- _The task_
Set the data below down again, exactly, with every picture left out.

- _Materials provided_

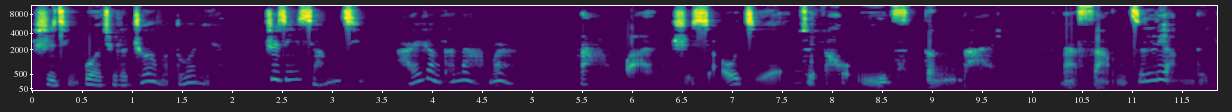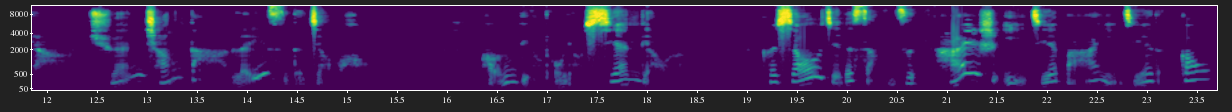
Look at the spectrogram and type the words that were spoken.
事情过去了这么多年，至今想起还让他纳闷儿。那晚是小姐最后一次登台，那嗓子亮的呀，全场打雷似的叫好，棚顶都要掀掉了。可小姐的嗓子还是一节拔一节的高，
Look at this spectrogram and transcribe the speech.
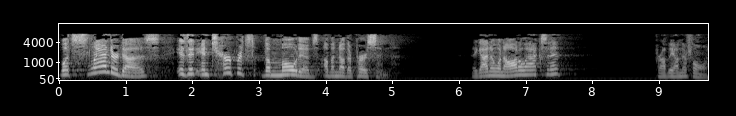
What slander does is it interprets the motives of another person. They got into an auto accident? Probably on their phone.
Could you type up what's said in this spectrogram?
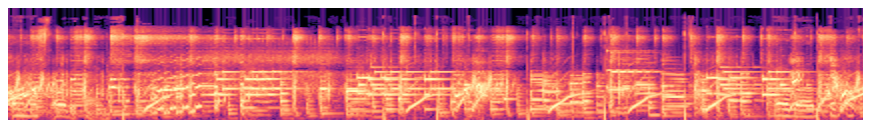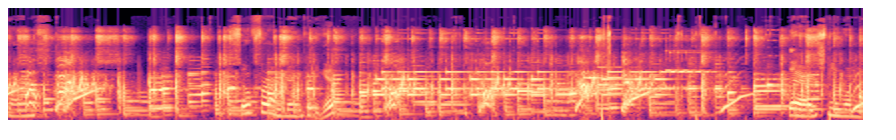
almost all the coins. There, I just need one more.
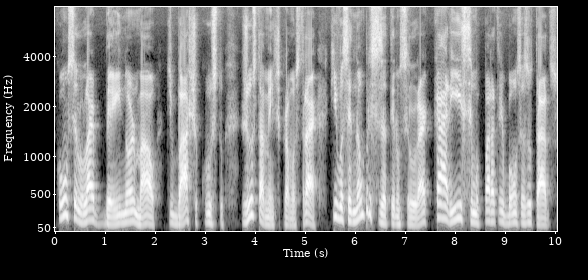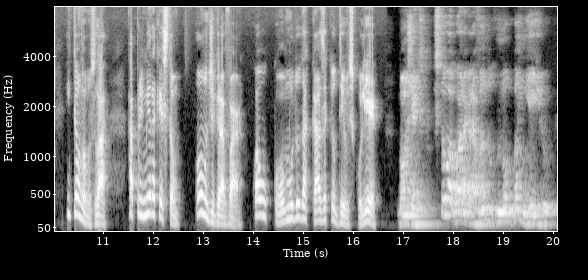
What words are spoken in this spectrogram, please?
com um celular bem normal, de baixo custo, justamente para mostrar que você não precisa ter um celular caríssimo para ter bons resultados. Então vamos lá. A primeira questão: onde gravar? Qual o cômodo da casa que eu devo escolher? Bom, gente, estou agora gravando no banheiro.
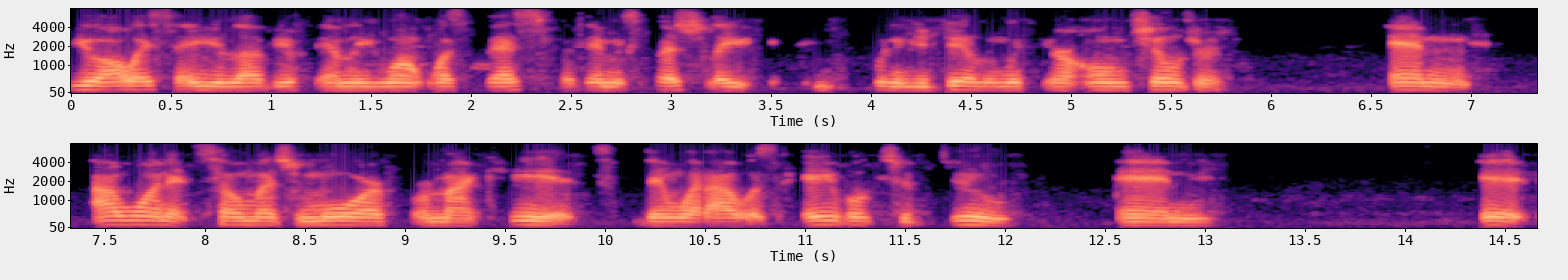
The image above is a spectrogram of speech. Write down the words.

- _Response_
Look at the spectrogram and type the words that were spoken.
事情过去了这么多年，至今想起还让他纳闷儿。那晚是小姐最后一次登台，那嗓子亮的呀，全场打雷似的叫好，棚顶都要掀掉了。可小姐的嗓子还是一节拔一节的高，
Look at this spectrogram and transcribe the speech.
What slander does is it interprets the motives of another person. They got into an auto accident? Probably on their phone.
Could you type up what's said in this spectrogram?
almost all the coins. There, I just need one more.
What words are spoken in this spectrogram, please?
com um celular bem normal, de baixo custo, justamente para mostrar que você não precisa ter um celular caríssimo para ter bons resultados. Então vamos lá. A primeira questão: onde gravar? Qual o cômodo da casa que eu devo escolher? Bom, gente, estou agora gravando no banheiro.
The image above is a spectrogram of speech. Write down the words.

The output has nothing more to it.